## Input data
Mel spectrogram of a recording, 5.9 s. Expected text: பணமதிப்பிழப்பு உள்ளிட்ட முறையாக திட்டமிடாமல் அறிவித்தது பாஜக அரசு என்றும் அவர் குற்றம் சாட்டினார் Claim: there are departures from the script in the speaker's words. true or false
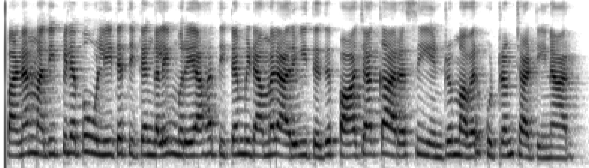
true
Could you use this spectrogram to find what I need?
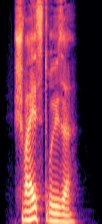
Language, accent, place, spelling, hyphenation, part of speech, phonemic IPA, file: German, Germany, Berlin, Schweißdrüse, Schweiß‧drü‧se, noun, /ˈʃvaɪ̯sˌdʁyːzə/, De-Schweißdrüse.ogg
- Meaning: sweat gland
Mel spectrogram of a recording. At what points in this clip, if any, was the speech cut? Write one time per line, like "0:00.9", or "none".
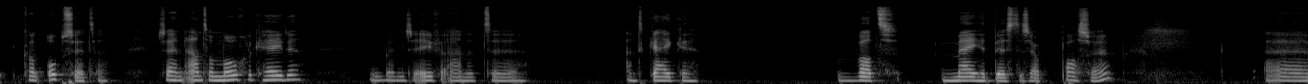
none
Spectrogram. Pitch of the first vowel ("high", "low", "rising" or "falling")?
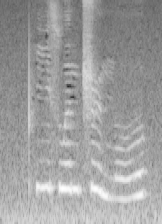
high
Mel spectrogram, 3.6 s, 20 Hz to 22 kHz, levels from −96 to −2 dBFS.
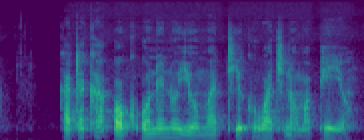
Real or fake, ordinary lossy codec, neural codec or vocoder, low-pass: real; none; none; none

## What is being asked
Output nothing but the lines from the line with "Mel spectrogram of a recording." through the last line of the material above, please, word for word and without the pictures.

## Your solution
Mel spectrogram of a recording. At what points in this clip, if any, was the speech cut? Write one time per line, like "0:00.9", or "none".
none
Spectrogram. Pitch of the first vowel ("high", "low", "rising" or "falling")?
high
Mel spectrogram, 3.6 s, 20 Hz to 22 kHz, levels from −96 to −2 dBFS.
Real or fake, ordinary lossy codec, neural codec or vocoder, low-pass: real; none; none; none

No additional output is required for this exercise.